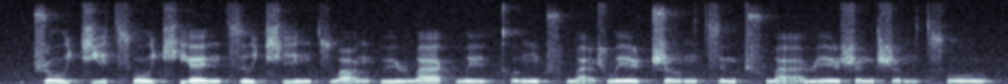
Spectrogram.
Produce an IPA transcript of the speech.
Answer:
ʈ͡ʂ o˦ ʊ̯ t͡ɕ i˥˨ t͡sʰ o˦ ʊ̯ t͡ɕʰ j ɛ˥˨ n t͡s ɹ̩˦ t͡ɕʰ i˥˨ n t͡s w ɑ̰˨˩ ŋ p y˥˨ ɻ w ä˦ k w e˨˦ ɪ̯ kʰ ɤ˨˦ ŋ ʈ͡ʂʰ w ä̰˨˩ ʂ w e˥˨ ɪ̯ ʈ͡ʂ ɤ˦ ŋ t͡s ə˦ n ʈ͡ʂʰ w ä̰˨˩ ɻ e˦ ɪ̯ ʂ ə˦ n ʂ ɤ̰˨˩ ŋ t͡sʰ o˦ ʊ̯

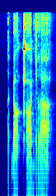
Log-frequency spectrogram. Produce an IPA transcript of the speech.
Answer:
ɠ a qʼ ɛ ɡ r a

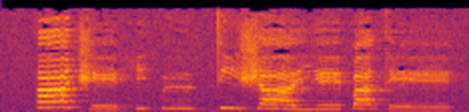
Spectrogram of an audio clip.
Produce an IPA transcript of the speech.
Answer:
aː˦ t͡ʃ eː˨ h i˧ k͡p ɨ˧ | t i˦˨ ʃ aː˦˨ j eː˧ ɓ a˦ t eː˨

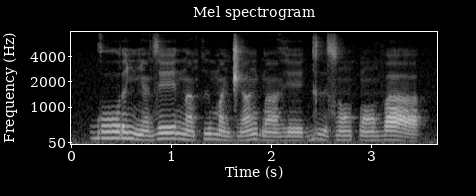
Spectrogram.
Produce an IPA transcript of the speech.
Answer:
ɡ oː˦ ɾ ə˦ ɲ ɛ̃˨ z eː˦ n ã˨ k ɨ˧ m ã˨ d͡ʒ ã˨˦ ɡ͡b ã˨ ɣ eː˨ ɡ ɨ˦˨ z ɔ̃˧ k͡p ɔ̃˧ v a˦˨

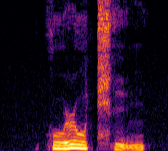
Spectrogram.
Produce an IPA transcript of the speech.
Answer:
k u˧˥ ɻ u˧˥ t͡ɕʰ ḭ˨˩˦ ŋ

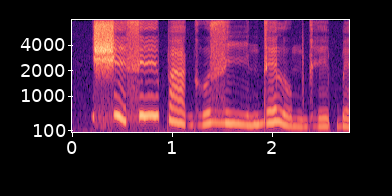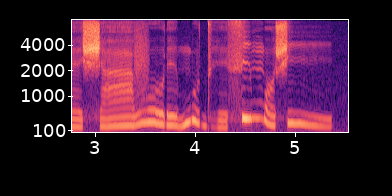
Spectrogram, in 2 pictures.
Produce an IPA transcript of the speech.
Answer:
ʃ e˥˩ s ɪː˥ p a˧˩ ɡʱ ʊ˩˧ z iː˧˩ n d ɛ˧˥ l o˩ m ɡʱ e˩ ɓ ɛ˩ ʃ aː˩˧ v o˥˩ ɾ ɪ˧˩ m u˥˩ dʱ e˩ s iː˥ m ɔ˩˧ ʃ iː˥˩

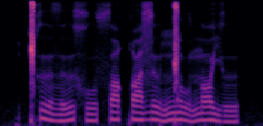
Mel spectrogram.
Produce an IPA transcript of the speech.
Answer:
ǁʰ ɯ˥˩ ð ɯ˩˥ x u˨ θ ɔ˥ qʷ a˥ z ɯ˥˩ ŋ͡ǁ u˥˩ n ɔ˥ j ɯ˨

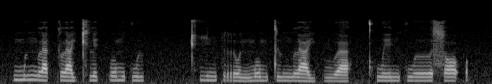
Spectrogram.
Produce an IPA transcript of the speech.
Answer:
m ɯ˥˩ ŋ l a˦˥ t̚ k l a˦˥ j kʰ l e˦˥ k̚ w o˥˩ m k w ɯ˦˥ k̚ | kʰ iː˧ n p r o˩˦ n m o˧ m t ɯ˧ ŋ l a˨˩ j p u˨˩ a̯ | kʰ w e˧ n k w ɤː˧ s ɔ˦˥ ʔ

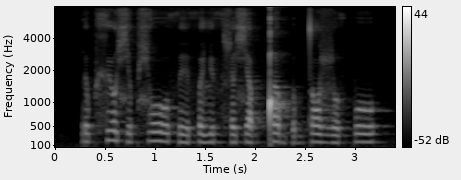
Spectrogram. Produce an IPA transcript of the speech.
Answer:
ɾ ə p xʲ ɔ ɕ ɛ p ɕ o θ e θ ɐ lʲ ɐ θ ɬ ɐ ɕ a b ǃ ɐ b ʔ ə b t ɔ ɮ o θ p o

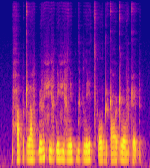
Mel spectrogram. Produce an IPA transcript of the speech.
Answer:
ħ a p ə ʈ l a v ɓ ʏ v fʲ e v ɗ i vʲ ɵ v l i p d̪ i p l i t͡sʼ o d̪ i ʈ ʕ o ʈ l o v ʈ e p

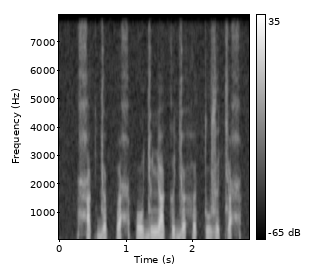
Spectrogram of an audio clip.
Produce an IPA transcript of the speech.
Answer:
ħ a˥ k ɟ œ˥ pː ə˥ ħ | o˥˧ ɟ ø˥ ɲ a˥˧ k ə˥ ɟ œ˥ h ə˥ tː u˥ z ə˥˧ c ə˥˧ ħ

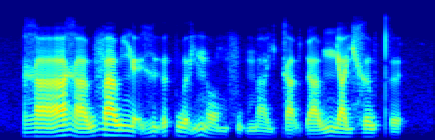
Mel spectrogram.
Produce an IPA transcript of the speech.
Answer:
ɣ aː˨˦ ɣ a˨˦ w v a˧ w ŋ ɛ̰˧˨ ɣ ɨ̰˧˥ ə̯ k w ə̰˧˥ j n ɔ̤˨˩ m f ṵ˧˨ m a̤˨˩ j k a̰˧˨ w ɗ a˨˦ w ɲ a˧ j ɣ ə˧ w t̪ʰ ə˨˩ t̚

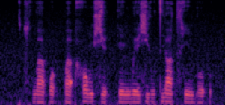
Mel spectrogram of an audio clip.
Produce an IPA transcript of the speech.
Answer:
t͡sʰ w a˨˩ p ɔ˨ k̚ p a˨ ʔ h ɔ˦ m ɕ e˨ t̚ k ẽ˧ ŋ w e˧ ɕ j u˧ t̪ j a˥˧ t͡sʰ ĩ˧ b o˨ ʔ

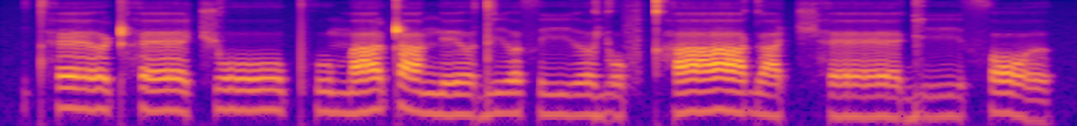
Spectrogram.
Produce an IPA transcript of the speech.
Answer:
t̪ʰ ɛː ə̯ ʈʰ ɛː t͡ʃ oː pʰ u m a ʈ a ŋ e ə̯ d i ə̯ θ iː ə̯ j o f kʰ aː ɡ a t͡ʃʰ ɛː ɡ iː θ ɔ ə̯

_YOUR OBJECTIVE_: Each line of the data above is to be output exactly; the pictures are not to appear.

_YOUR RESPONSE_:
Spectrogram.
Produce an IPA transcript of the speech.
Answer:
ʈ͡ʂ o˦ ʊ̯ t͡ɕ i˥˨ t͡sʰ o˦ ʊ̯ t͡ɕʰ j ɛ˥˨ n t͡s ɹ̩˦ t͡ɕʰ i˥˨ n t͡s w ɑ̰˨˩ ŋ p y˥˨ ɻ w ä˦ k w e˨˦ ɪ̯ kʰ ɤ˨˦ ŋ ʈ͡ʂʰ w ä̰˨˩ ʂ w e˥˨ ɪ̯ ʈ͡ʂ ɤ˦ ŋ t͡s ə˦ n ʈ͡ʂʰ w ä̰˨˩ ɻ e˦ ɪ̯ ʂ ə˦ n ʂ ɤ̰˨˩ ŋ t͡sʰ o˦ ʊ̯

Log-frequency spectrogram. Produce an IPA transcript of the speech.
Answer:
ɠ a qʼ ɛ ɡ r a

Spectrogram of an audio clip.
Produce an IPA transcript of the speech.
Answer:
aː˦ t͡ʃ eː˨ h i˧ k͡p ɨ˧ | t i˦˨ ʃ aː˦˨ j eː˧ ɓ a˦ t eː˨

Spectrogram.
Produce an IPA transcript of the speech.
Answer:
ɡ oː˦ ɾ ə˦ ɲ ɛ̃˨ z eː˦ n ã˨ k ɨ˧ m ã˨ d͡ʒ ã˨˦ ɡ͡b ã˨ ɣ eː˨ ɡ ɨ˦˨ z ɔ̃˧ k͡p ɔ̃˧ v a˦˨

Spectrogram.
Produce an IPA transcript of the speech.
Answer:
k u˧˥ ɻ u˧˥ t͡ɕʰ ḭ˨˩˦ ŋ

Spectrogram, in 2 pictures.
Produce an IPA transcript of the speech.
Answer:
ʃ e˥˩ s ɪː˥ p a˧˩ ɡʱ ʊ˩˧ z iː˧˩ n d ɛ˧˥ l o˩ m ɡʱ e˩ ɓ ɛ˩ ʃ aː˩˧ v o˥˩ ɾ ɪ˧˩ m u˥˩ dʱ e˩ s iː˥ m ɔ˩˧ ʃ iː˥˩

Mel spectrogram.
Produce an IPA transcript of the speech.
Answer:
ǁʰ ɯ˥˩ ð ɯ˩˥ x u˨ θ ɔ˥ qʷ a˥ z ɯ˥˩ ŋ͡ǁ u˥˩ n ɔ˥ j ɯ˨

Spectrogram.
Produce an IPA transcript of the speech.
Answer:
m ɯ˥˩ ŋ l a˦˥ t̚ k l a˦˥ j kʰ l e˦˥ k̚ w o˥˩ m k w ɯ˦˥ k̚ | kʰ iː˧ n p r o˩˦ n m o˧ m t ɯ˧ ŋ l a˨˩ j p u˨˩ a̯ | kʰ w e˧ n k w ɤː˧ s ɔ˦˥ ʔ

Spectrogram. Produce an IPA transcript of the speech.
Answer:
ɾ ə p xʲ ɔ ɕ ɛ p ɕ o θ e θ ɐ lʲ ɐ θ ɬ ɐ ɕ a b ǃ ɐ b ʔ ə b t ɔ ɮ o θ p o

Mel spectrogram. Produce an IPA transcript of the speech.
Answer:
ħ a p ə ʈ l a v ɓ ʏ v fʲ e v ɗ i vʲ ɵ v l i p d̪ i p l i t͡sʼ o d̪ i ʈ ʕ o ʈ l o v ʈ e p

Spectrogram of an audio clip.
Produce an IPA transcript of the speech.
Answer:
ħ a˥ k ɟ œ˥ pː ə˥ ħ | o˥˧ ɟ ø˥ ɲ a˥˧ k ə˥ ɟ œ˥ h ə˥ tː u˥ z ə˥˧ c ə˥˧ ħ

Mel spectrogram.
Produce an IPA transcript of the speech.
Answer:
ɣ aː˨˦ ɣ a˨˦ w v a˧ w ŋ ɛ̰˧˨ ɣ ɨ̰˧˥ ə̯ k w ə̰˧˥ j n ɔ̤˨˩ m f ṵ˧˨ m a̤˨˩ j k a̰˧˨ w ɗ a˨˦ w ɲ a˧ j ɣ ə˧ w t̪ʰ ə˨˩ t̚

Mel spectrogram of an audio clip.
Produce an IPA transcript of the speech.
Answer:
t͡sʰ w a˨˩ p ɔ˨ k̚ p a˨ ʔ h ɔ˦ m ɕ e˨ t̚ k ẽ˧ ŋ w e˧ ɕ j u˧ t̪ j a˥˧ t͡sʰ ĩ˧ b o˨ ʔ

Spectrogram.
Produce an IPA transcript of the speech.
Answer:
t̪ʰ ɛː ə̯ ʈʰ ɛː t͡ʃ oː pʰ u m a ʈ a ŋ e ə̯ d i ə̯ θ iː ə̯ j o f kʰ aː ɡ a t͡ʃʰ ɛː ɡ iː θ ɔ ə̯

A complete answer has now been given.